Following a referral from the French Minister for Economy, the Autorité de la concurrence today issued a decision, whereby it fines the companies Fnac, its subsidiary France Billet (previously called Réseau France Billet) and Ticketnet a total amount of €9.3 million for entering into two anticompetitive agreements:
- Between 2004 and 2008, Fnac, France Billet and Ticketnet jointly set the commissions, on show ticket sales, which they asked from show organisers (fine of €6 million).
- Between 2007 and 2008, these same ticketing platforms cooperated to prevent a competitor from entering the market (fine of €3.3 million)
The amount of the commissions was fixed by agreement
Fnac, France Billet and Ticketnet agreed on the amount of the commissions they asked from producers for the sale of concert tickets, to ensure these commissions were as high as possible. Their managers reached an agreement, mainly by e-mail, to increase the level of these commissions and thus foil any attempt by producers to lower them.
This policy was applied, between 2004 and 2008, for concerts of national and international artists or groups sold by these ticket platforms, such as Shakira, Beyoncé, Lionel Richie, Christina Aguilera, Earth, Wind and Fire, Michel Polnareff, Christophe Maé, etc. Regional festivals were also affected.
The ticket offices also developed a strategy aimed at driving a new competitor out of the market
In 2007, the Digitick ticket platform disrupted this balance by entering the market through the recently authorised digital ticketing business. It chose to distinguish itself from its competitors by offering event producers and organisers to install, in return for temporary or limited exclusivity for the distribution of e-tickets, a digital and human ticket-checking system at the entrance of performance halls. This expense was traditionally borne by the producers themselves.
Producers were soon won over by this practical and low-cost solution. In response, Fnac, France Billet and Ticketnet, all refusing to participate in the costs borne by Digitick for the control of their own tickets, implemented a strategy aimed at countering the development of this new competitor: they refused to sell shows by producers who had negotiated an exclusive partnership with Digitick, or threatened to do so.
These practices harmed consumers and producers
These two anti-competitive agreements have had concrete effects both on producers and the general public.
The price agreement forced producers to agree to pay an artificially inflated commission, resulting in a fall in their margins or this increase being passed on to the price of tickets bought by the public.
The strategy aimed at driving Digitick out also discouraged numerous producers and festivals from working with this newcomer; some organisers even ended their partnership with it.
The Autorité de la concurrence imposes a financial penalty of €9.3 million
Consequently, the Autorité de la concurrence has imposed fines for a total amount of almost €9.3 million on Fnac, France Billet and Ticketnet. The three companies have acknowledged the facts and obtained, accordingly, a reduction in the fine.

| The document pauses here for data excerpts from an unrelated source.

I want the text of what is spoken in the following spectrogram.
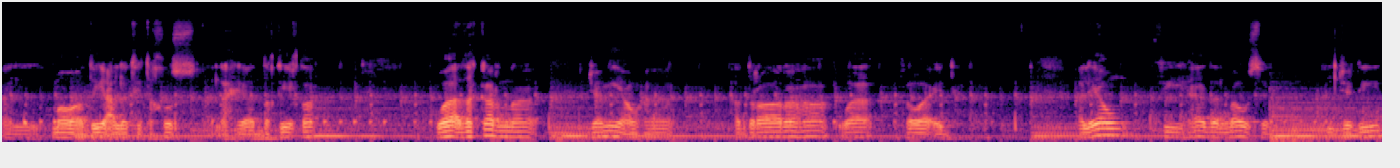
المواضيع التي تخص الأحياء الدقيقة. وذكرنا جميعها أضرارها وفوائدها. اليوم في هذا الموسم الجديد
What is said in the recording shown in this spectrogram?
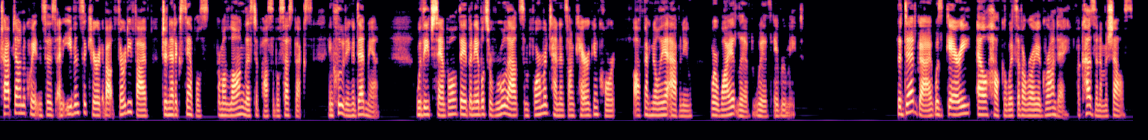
trapped down acquaintances, and even secured about 35 genetic samples from a long list of possible suspects, including a dead man. With each sample, they have been able to rule out some former tenants on Kerrigan Court off Magnolia Avenue where Wyatt lived with a roommate. The dead guy was Gary L. Halkowitz of Arroyo Grande, a cousin of Michelle's.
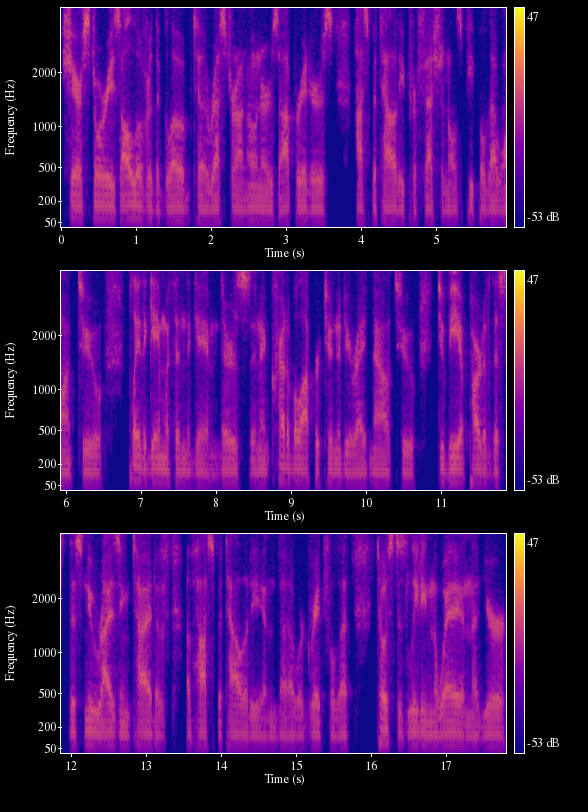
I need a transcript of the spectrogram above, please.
share stories all over the globe to restaurant owners, operators, hospitality professionals, people that want to play the game within the game. There's an incredible opportunity right now to to be a part of this this new rising tide of of hospitality, and uh, we're grateful that Toast is leading the way and that you're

In detail, the fines imposed per company are as follow:
|FNAC / France Billet (jointly)||€2,434,000|
For greater clarity, Ticketnet, which, in addition to its ticket-platform business, also promotes events, has agreed to separate its ticket sales teams from event marketing ones.